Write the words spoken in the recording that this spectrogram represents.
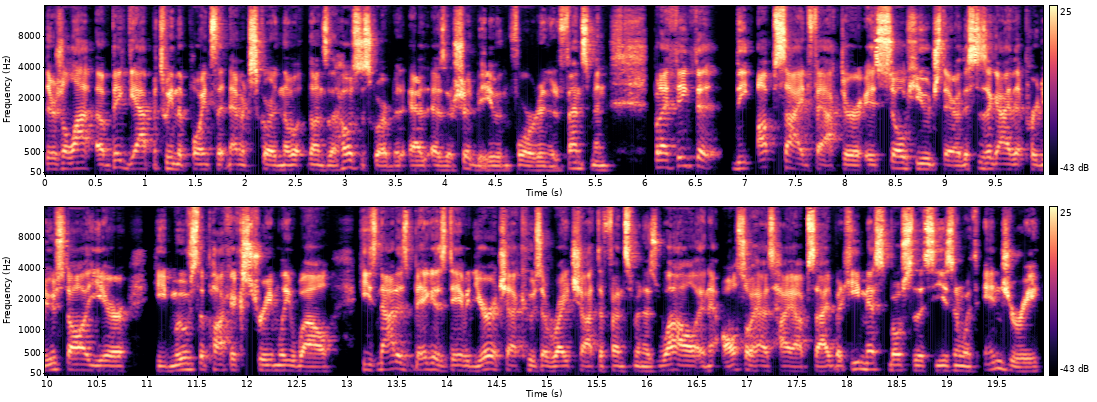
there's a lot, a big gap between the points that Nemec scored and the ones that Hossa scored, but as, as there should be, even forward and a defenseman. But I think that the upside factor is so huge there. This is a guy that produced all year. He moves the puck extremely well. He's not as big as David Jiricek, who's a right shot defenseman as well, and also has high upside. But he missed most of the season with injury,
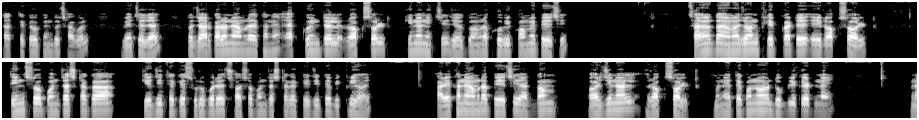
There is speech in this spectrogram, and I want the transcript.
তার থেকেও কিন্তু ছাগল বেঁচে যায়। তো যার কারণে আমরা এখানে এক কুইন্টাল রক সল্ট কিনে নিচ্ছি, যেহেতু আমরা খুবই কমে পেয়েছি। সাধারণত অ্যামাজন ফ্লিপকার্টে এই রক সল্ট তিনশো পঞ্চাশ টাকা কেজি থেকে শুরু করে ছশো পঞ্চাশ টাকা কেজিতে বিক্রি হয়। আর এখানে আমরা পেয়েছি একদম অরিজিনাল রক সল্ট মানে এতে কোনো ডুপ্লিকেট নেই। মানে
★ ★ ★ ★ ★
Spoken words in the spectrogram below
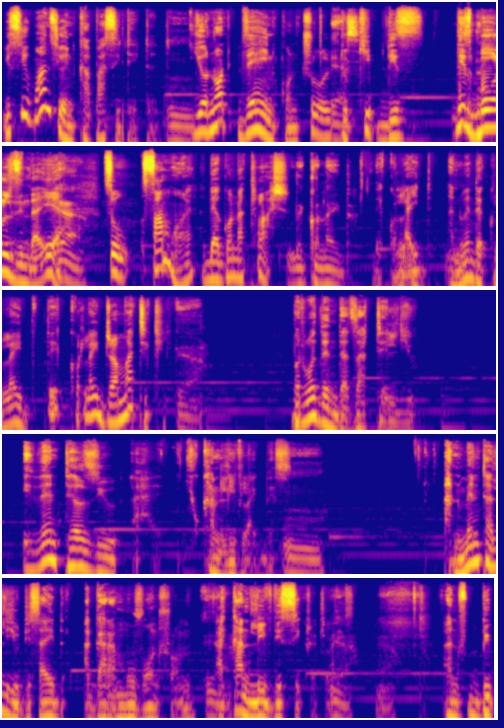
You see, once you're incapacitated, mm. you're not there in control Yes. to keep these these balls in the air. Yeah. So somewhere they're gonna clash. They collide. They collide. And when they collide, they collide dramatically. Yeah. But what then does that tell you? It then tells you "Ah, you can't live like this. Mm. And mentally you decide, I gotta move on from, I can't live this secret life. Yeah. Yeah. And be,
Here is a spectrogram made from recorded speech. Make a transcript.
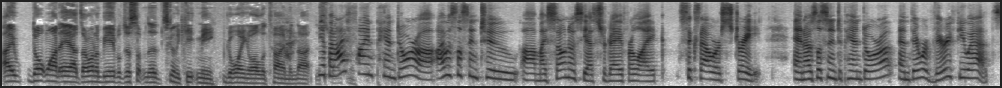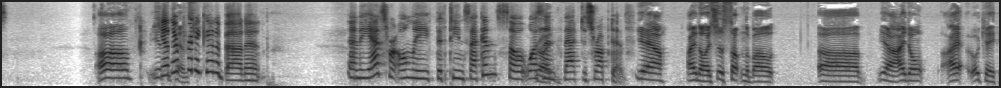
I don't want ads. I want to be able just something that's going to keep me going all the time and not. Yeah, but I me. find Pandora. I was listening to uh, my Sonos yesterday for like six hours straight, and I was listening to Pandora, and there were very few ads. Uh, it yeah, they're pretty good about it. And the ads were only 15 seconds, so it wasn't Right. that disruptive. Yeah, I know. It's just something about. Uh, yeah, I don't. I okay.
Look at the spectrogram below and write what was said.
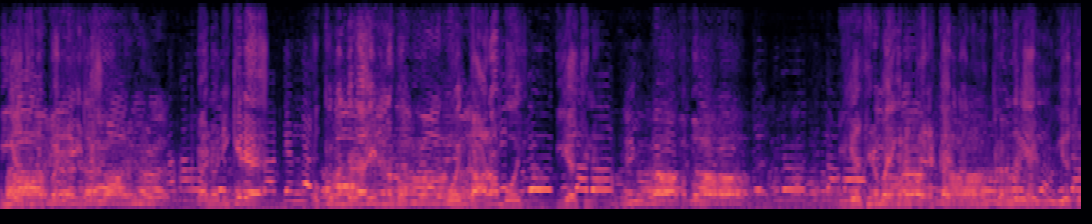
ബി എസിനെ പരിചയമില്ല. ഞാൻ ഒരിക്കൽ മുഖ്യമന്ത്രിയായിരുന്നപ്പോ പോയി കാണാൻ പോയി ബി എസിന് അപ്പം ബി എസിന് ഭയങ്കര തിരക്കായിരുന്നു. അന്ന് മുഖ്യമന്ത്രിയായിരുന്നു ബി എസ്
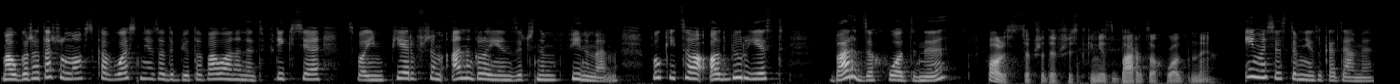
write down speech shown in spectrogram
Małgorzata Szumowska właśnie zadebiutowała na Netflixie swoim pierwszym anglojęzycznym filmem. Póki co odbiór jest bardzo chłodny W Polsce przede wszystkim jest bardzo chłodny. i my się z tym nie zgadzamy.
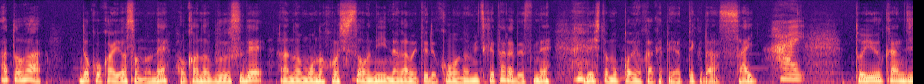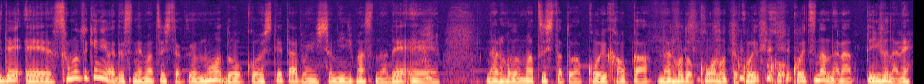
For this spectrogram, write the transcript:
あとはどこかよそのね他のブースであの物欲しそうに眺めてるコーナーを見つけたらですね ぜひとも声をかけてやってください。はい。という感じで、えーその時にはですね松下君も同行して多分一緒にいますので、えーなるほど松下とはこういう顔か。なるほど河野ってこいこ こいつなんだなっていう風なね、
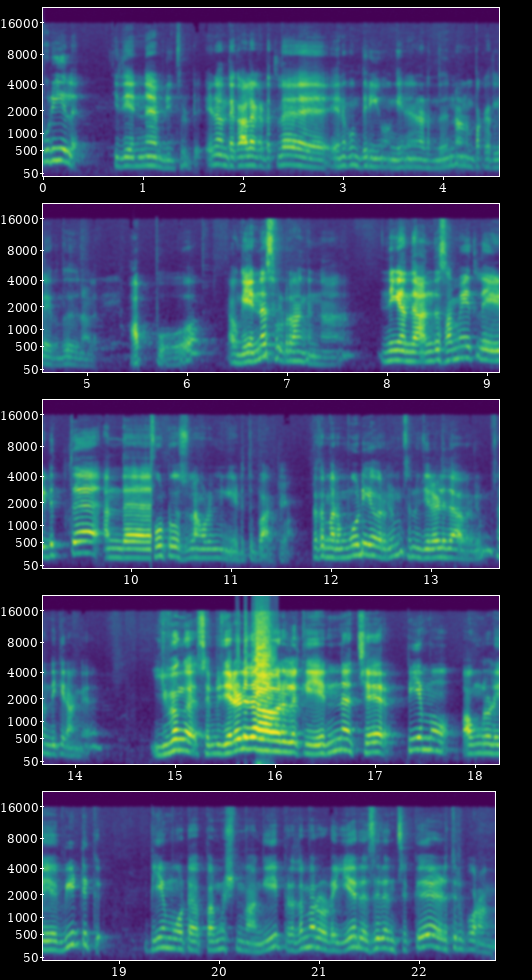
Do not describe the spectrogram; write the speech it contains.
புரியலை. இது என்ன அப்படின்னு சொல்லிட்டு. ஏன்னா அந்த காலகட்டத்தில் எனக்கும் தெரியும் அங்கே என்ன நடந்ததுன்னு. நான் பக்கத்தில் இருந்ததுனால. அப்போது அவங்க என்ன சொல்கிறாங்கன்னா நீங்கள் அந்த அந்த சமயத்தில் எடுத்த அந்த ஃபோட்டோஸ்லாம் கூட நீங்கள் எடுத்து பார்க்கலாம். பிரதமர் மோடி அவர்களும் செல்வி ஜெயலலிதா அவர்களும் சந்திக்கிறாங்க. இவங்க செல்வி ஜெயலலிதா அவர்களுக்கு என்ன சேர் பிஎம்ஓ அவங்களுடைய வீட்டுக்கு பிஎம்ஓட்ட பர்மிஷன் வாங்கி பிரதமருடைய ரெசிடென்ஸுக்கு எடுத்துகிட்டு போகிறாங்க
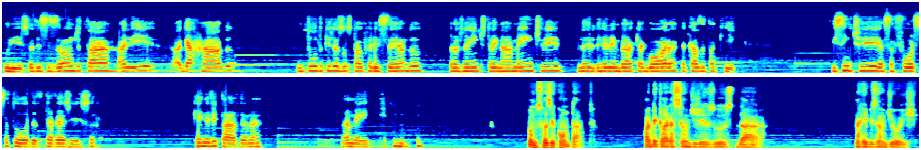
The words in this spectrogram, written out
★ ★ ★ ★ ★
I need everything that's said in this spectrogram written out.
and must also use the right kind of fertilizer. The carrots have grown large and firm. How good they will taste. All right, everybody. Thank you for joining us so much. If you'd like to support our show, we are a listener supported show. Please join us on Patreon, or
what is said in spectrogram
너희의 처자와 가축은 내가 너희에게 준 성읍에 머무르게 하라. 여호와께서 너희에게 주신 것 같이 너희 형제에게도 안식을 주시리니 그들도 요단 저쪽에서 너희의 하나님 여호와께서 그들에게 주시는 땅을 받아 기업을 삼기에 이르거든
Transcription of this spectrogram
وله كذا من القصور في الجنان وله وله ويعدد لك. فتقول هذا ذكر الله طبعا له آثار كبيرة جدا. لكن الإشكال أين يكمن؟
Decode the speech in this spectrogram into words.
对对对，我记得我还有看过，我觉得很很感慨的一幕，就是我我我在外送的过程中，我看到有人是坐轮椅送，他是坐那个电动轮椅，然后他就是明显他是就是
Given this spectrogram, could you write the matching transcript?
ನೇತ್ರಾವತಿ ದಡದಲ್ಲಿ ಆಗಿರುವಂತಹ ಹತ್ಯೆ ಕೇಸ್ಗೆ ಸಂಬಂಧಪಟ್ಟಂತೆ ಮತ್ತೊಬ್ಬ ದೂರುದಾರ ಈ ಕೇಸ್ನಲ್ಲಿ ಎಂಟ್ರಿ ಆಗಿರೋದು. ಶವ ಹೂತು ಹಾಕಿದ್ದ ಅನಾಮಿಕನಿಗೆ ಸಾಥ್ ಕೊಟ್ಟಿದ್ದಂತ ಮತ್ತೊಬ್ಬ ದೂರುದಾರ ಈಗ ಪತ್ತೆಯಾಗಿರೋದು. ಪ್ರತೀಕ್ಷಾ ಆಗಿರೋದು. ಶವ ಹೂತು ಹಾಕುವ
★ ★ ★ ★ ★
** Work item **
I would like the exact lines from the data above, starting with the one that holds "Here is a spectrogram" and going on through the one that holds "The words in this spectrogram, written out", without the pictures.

** Answer section **
Here is a spectrogram made from recorded speech. Make a transcript.
I don't want ads. I want to be able just something that's going to keep me going all the time and not. Yeah, but I me. find Pandora. I was listening to uh, my Sonos yesterday for like six hours straight, and I was listening to Pandora, and there were very few ads. Uh, it yeah, they're pretty good about it. And the ads were only 15 seconds, so it wasn't Right. that disruptive. Yeah, I know. It's just something about. Uh, yeah, I don't. I okay.
Look at the spectrogram below and write what was said.
ബി എസിനെ പരിചയമില്ല. ഞാൻ ഒരിക്കൽ മുഖ്യമന്ത്രിയായിരുന്നപ്പോ പോയി കാണാൻ പോയി ബി എസിന് അപ്പം ബി എസിന് ഭയങ്കര തിരക്കായിരുന്നു. അന്ന് മുഖ്യമന്ത്രിയായിരുന്നു ബി എസ്
write down speech shown in spectrogram
Małgorzata Szumowska właśnie zadebiutowała na Netflixie swoim pierwszym anglojęzycznym filmem. Póki co odbiór jest bardzo chłodny W Polsce przede wszystkim jest bardzo chłodny. i my się z tym nie zgadzamy.
For this spectrogram, write the transcript:
あとはどこかよそのね他のブースであの物欲しそうに眺めてるコーナーを見つけたらですね ぜひとも声をかけてやってください。はい。という感じで、えーその時にはですね松下君も同行して多分一緒にいますので、えーなるほど松下とはこういう顔か。なるほど河野ってこいこ こいつなんだなっていう風なね、
Do not describe the spectrogram; write the speech it contains.
புரியலை. இது என்ன அப்படின்னு சொல்லிட்டு. ஏன்னா அந்த காலகட்டத்தில் எனக்கும் தெரியும் அங்கே என்ன நடந்ததுன்னு. நான் பக்கத்தில் இருந்ததுனால. அப்போது அவங்க என்ன சொல்கிறாங்கன்னா நீங்கள் அந்த அந்த சமயத்தில் எடுத்த அந்த ஃபோட்டோஸ்லாம் கூட நீங்கள் எடுத்து பார்க்கலாம். பிரதமர் மோடி அவர்களும் செல்வி ஜெயலலிதா அவர்களும் சந்திக்கிறாங்க. இவங்க செல்வி ஜெயலலிதா அவர்களுக்கு என்ன சேர் பிஎம்ஓ அவங்களுடைய வீட்டுக்கு பிஎம்ஓட்ட பர்மிஷன் வாங்கி பிரதமருடைய ரெசிடென்ஸுக்கு எடுத்துகிட்டு போகிறாங்க
The words in this spectrogram, written out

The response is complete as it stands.